The reality? We live in a representative democracy, but a minority of representatives really represent. Citizens in maybe a dozen states (at best) decide who is going to be our president. Call it one person, one faux vote. Credit goes to our Electoral College with additional credit to our obtuse primary voting rules.
Yes, yes, yes, Black Lives (do) Matter. So do black votes. And white votes. And all shades of our citizens’ votes.
Let’s start with primary voting. If you live in a state with early primaries, then you get to set the agenda for what follows. New Hampshire and Iowa citizens this year could choose from 17 Republican candidates who pandered to the local corn and email issues so important to our nation’s economic and geopolitical well-being.
Trump and his fellow match opponents soon also learned to broaden their focus to include praising Israel and bashing a whole list of bashable people and things: the Palestinians, the Iran and Cuba agreements, Syrian policy and Syrian refugees, illegal immigration, China, NATO, trade deficits, Obamacare, Hillary, economic failures, educational policies, foreign policy, naïve bargaining, Benghazi, private email servers, reporters, cold pizza and anything else that polling or Sheldon Adelson’s acolytes suggested should be attacked.
As new state primaries unfolded and more candidates folded, voters had fewer choices. Yes, that was sort of conceptually unfair to voters in downstream primaries. But, in reality, it was more of a mercy killing. Most of the candidates were already on life support.
And let’s be frank. An all-you-can-suffer candidate buffet only leads to confusion and suppressed Republican party idiocy. Reducing the scrum to a manageable number of future losing candidates releases the toxic fumes of the real Republican party. That’s when primary voting (and non-voting) rules best work their mysterious wonder.
Do you live in a state where votes are allocated proportionately, winner-take-all, winner-take-almost-all depending on the percentage of the total vote, winner-take-a-higher-or-lower-percentage based on a percentage of congressional districts won, a caucus state where the rules are still being formulated, or a state where all of the delegates get to act as total free agents? Maybe you live in a territory like Puerto Rico that gets to vote in the preliminary (primary) but not the final (national election)?
Once we move past this primary vortex we enter the nominating convention vortex, where it’s literally possible that no votes will matter depending on what that political party decides to adopt as its every-four-year voting rules. Unfortunately, none of the current voting rules seem to allow for a Republican party forfeit to the Democratic party. It is a certainty that a candidate will emerge.
Maybe it will be a bigoted populist or a misogynistic racist. Maybe the Republicans will be lucky enough to pick the one person who embodies the best of all these fine losing characteristics. Or maybe the Republicans will want to pick a candidate that embodies political dysfunction and who no one in the Republican party actually likes.

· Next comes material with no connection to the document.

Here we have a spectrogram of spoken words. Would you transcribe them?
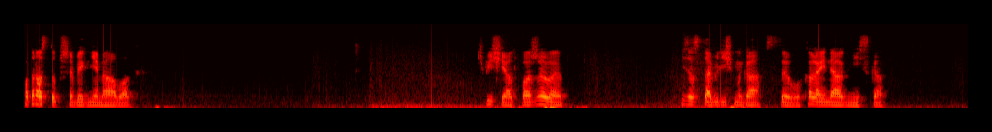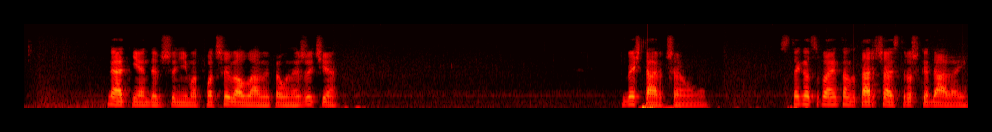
Po prostu przebiegniemy obok. Drzwi się otworzyły. I zostawiliśmy go z tyłu. Kolejne ognisko. Nawet nie będę przy nim odpoczywał, mamy pełne życie. Weź tarczę. Z tego co pamiętam, to tarcza jest troszkę dalej.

Or maybe the compromise candidate could be the Electoral College itself. As long as the Republicans seem to be doing their best to lose, why not take out this anachronism at the same time?